If you’ve played Zelda you know exactly what I’m talking about.  You need provisions, things like bombs and arrows, yet you are short on cash.  What is a hero to do?  Cut grass.

Need Rupees, Bombs, Arrows? Mow some grass

Link was not too proud to do some hard earnest work while he was on his quest to save the world.  Sure, it may have been boring, repetitive, and time-consuming, but it got the job done (and someone had to do it).  How often do we put aside our ego and just get the job done, no matter what it takes?  It can be humiliating, but that means we just needed a healthy dose of humility to knock us off our high-horse and accomplish what we set out to do.  We spike our own difficulty by fabricating rules for ourselves that get in our way.  There is always work to be done, and we are never too good to get our hands dirty to see a quest to completion.

Always save the princess

This one goes without saying. Not only is it Link’s legacy, but there is nothing more gratifying than showing up big for your spouse/significant other.  Giant spiders need killing?  Check.  Grass need cut?  Check.  Do they need you to be their hero?  Check.  The Legend of Zelda is more about this relationship through time that keeps us playing.  Sure, we save the world, but we do it for her.  Deep down, men want to save the princess and many women want to know that their men are willing to do so.  We want our relationships to be the stuff legends are made of (this is in fact one of my goals, that my wife and I live the great love story of our time).

Always, repeat always, save your princess

What else have you learned from the Legend of Zelda?  If there was a Legend of (insert your name here), how would it play out?  Leave your story in the comments!


About Cole Bradburn

I'm a writer and doctor in lifelong pursuit of health, happiness, and adventure. I currently live in Raleigh, NC with the love of my life and our amazing boys.

  • Love this! 

    • Thanks Kevin, it was a blast to write.  I must admit, I dusted off the gold cartridge before I started typing.
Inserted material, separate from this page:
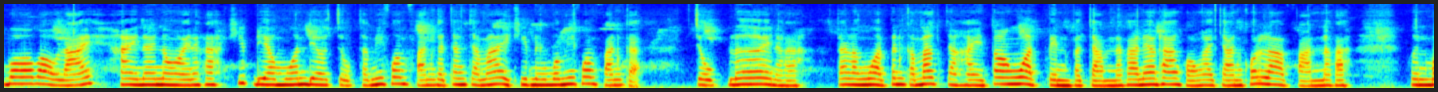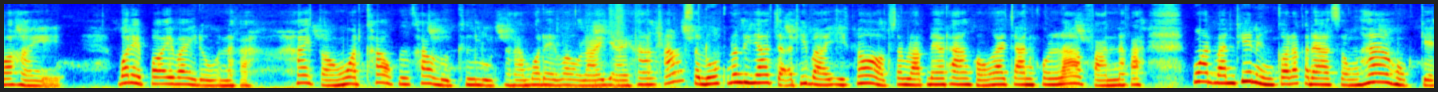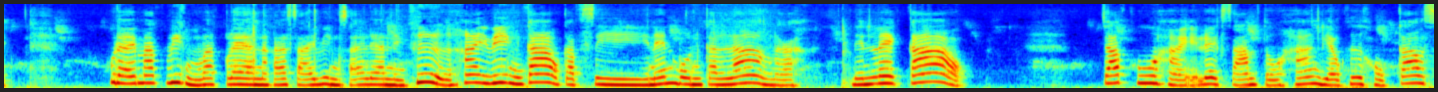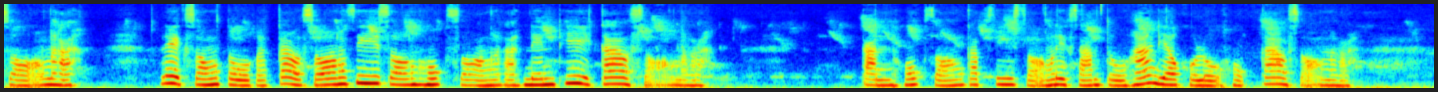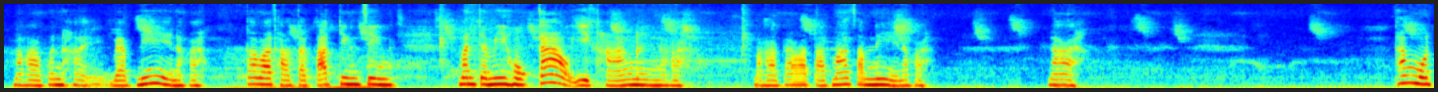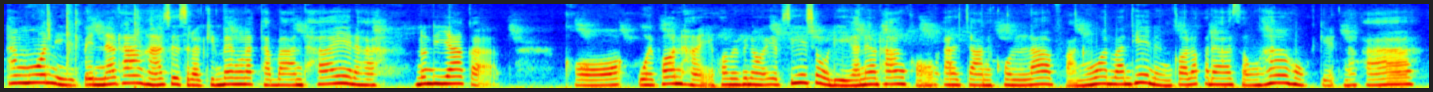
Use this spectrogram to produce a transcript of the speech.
บอเบาหลายให้น้อยๆนะคะ คลิปเดียวม้วนเดียวจบ ถ้ามีความฝันก็จังจะมาอีกคลิปหนึ่งบ่มีความฝันก็จบเลยนะคะ แต่ละงวดเป็นก็มักจะให้ต้องงวดเป็นประจำนะคะ แนวทางของอาจารย์คนลาฝันนะคะ เพิ่นบ่ให้บ่ได้ปล่อยไว้โดนนะคะให้ต่องวดเข้าคือเข้าหลุดคือหลุดนะคะบ่ได้เว้าหลายใหญ่ห้างอ้าวสรุปนันทิยาจะอธิบายอีกรอบสำหรับแนวทางของอาจารย์คนล่าฝันนะคะ งวดวันที่หนึ่งกรกฎาคม2567 ผู้ใดมักวิ่งมักแลนนะคะ สายวิ่งสายแลนหนึ่งคือให้วิ่ง9กับ4เน้นบนกันล่างนะคะ เน้นเลข9จับคู่ให้เลข3ตัวห้างเดียวคือ692นะคะ เลข2ตัวกับ92 42 62นะคะ เน้นที่92นะคะ กัน62กับ42เลข3ตัวห้างเดียวโคโล692นะคะนะคะเพิ่นให้แบบนี้นะคะ ถ้าว่าถาตัดตัดจริง ๆ มันจะมีหกเก้าอีกหางหนึ่งนะคะนะคะแต่ว่าตัดมาซ้ำนี่นะคะนะคะทั้งหมดทั้งมวลนี่เป็นแนวทางหาซื้อสลากกินแบ่งรัฐบาลไทยนะคะนนทิยากอะขออวยพรให้พ่อแม่พี่น้องเอฟซีโชคดีกับแนวทางของอาจารย์คนล่าฝันงวดวันที่หนึ่งกรกฎาคมสองห้าหกเจ็ดนะคะ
  • This. Is. Brilliant. By far one of the best RPG series of all time. Reminded me that I left my current “Ocarina of Time” game at Ganon’s Castle before beating it (for at least the 10th time). Fantastic lessons to be learned from this timeless story.

    • Thank you Todd.  Zelda is easily my favorite game series.  Such a sense of adventure, wonder, and discovery.  There were so many more lessons I either left out or have thought of in retrospect.  

      By the way…what are you waiting for?!  Ganon needs slaying 🙂

      Thanks for stopping by. 

      • Ha, amen to that! I think this just determined my evening activities. 🙂 Also working through both “Oracle of Seasons” and “Oracle of Ages”. Never gets old. All the best with the new adventures of fatherhood, BTW!

  • Renee P.

    Cole, great read.  Inspiring and insightful. 

  • Pingback: Happy moment: Scribbled Revisions got nominated for a Kreativ Blogger Award! | scribbled revisions()

  • Pingback: My Son’s Zelda Nursery | The Adventure by Cole Bradburn()

  • Pingback: Legend of Zelda Nursery - fiji-dublin: Blog - IGN()

  • James

    This is too cute, and true! I just stumbled upon this after watching the video of your Zelda nursery. It looks awesome! I’m glad that you were able to find some inspiring messages out of an entertainment medium that is often not taken seriously. Long live Zelda!

    • Agreed!  Although I never saw them when I was younger, it is amazing how many principles/great messages there can be within the medium of games, especially the ones that let you use your imagination to fill in the story.